Stan Lee’s Legacy
By SHAMAIL NASEER
We never noticed him, but through Marvel’s most famous comic characters, he was always in our lives. Sadly, Stan Lee died at the age of 95 on November 12, 2018.
“I was so torn when I found out he could no longer present his ideas,” said Kayla Pilgrim ‘22, a member of comics club. “His works affected people, and it’s sad that his gift is gone.”
Lee changed the standards for comics by creating stories that didn’t put superheroes on a platform normal people could never reach. It was this charm that kept leading people back to Marvel and Stan Lee’s comics.
“My parents weren’t happy that I became a teacher,” said Mr. Marco Machado, a physics teacher. “Captain Marvel has a backstory where she wasn’t supported by her family, and she really just wanted to fly. My background is one where I wanted to fly, too, and I felt that our stories paralleled.”
In an obituary in the New York Times, Lee said, “What I tried to do was take these characters, who are obviously bigger than life and fictitious, and make them seem real.”
Lee didn’t disappoint! He created Peter Parker, a regular high school boy with teenager problems who just happens to be able to shoot webs out of his wrists. The Fantastic Four, one of Lee’s first creations, had human flaws, self-doubts, and worries along with their powers.
In today’s world, people want to say something but they can’t,” said Mr. Machado “Comics give them a platform.”
Stan Lee supported the civil rights movements in the 1960s through his stories, the most famous example being the X-men, a race of mutants cast out of society for their differences.
“He inspired other artists and writers,” said Rezanur Rohan ’20, a member of the comics club. “Now they entertain others with engaging storylines, interesting characters, and real-world morals.”
His legacy won’t be easily forgotten.
“When I was a kid, my dad would bring stacks of comics from the library like everyday,” said Anthony Lekakis ’20, a Marvel fan. “I used to read comics every time he came home from the library, and there’s just all these worlds.

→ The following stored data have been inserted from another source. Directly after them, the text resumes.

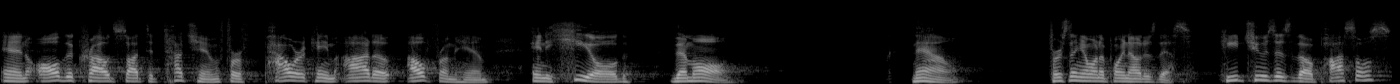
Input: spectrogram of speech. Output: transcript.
and all the crowd sought to touch him, for power came out, of, out from him and healed them all. Now, first thing I want to point out is this He chooses the apostles,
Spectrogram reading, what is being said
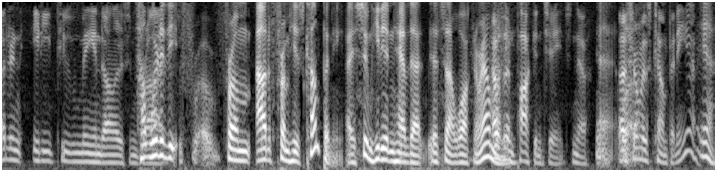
Yep, 182 million dollars in. How where did he fr- from out of, from his company? I assume he didn't have that. That's not walking around. That money. wasn't pocket change. No, Yeah, that was from his company. Yeah. Yeah.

If I ever met Stan Lee, I would say thank you. Not only did he drive my father’s love for comics, he drove mine. He created new worlds, and that’s just a beautiful thing.”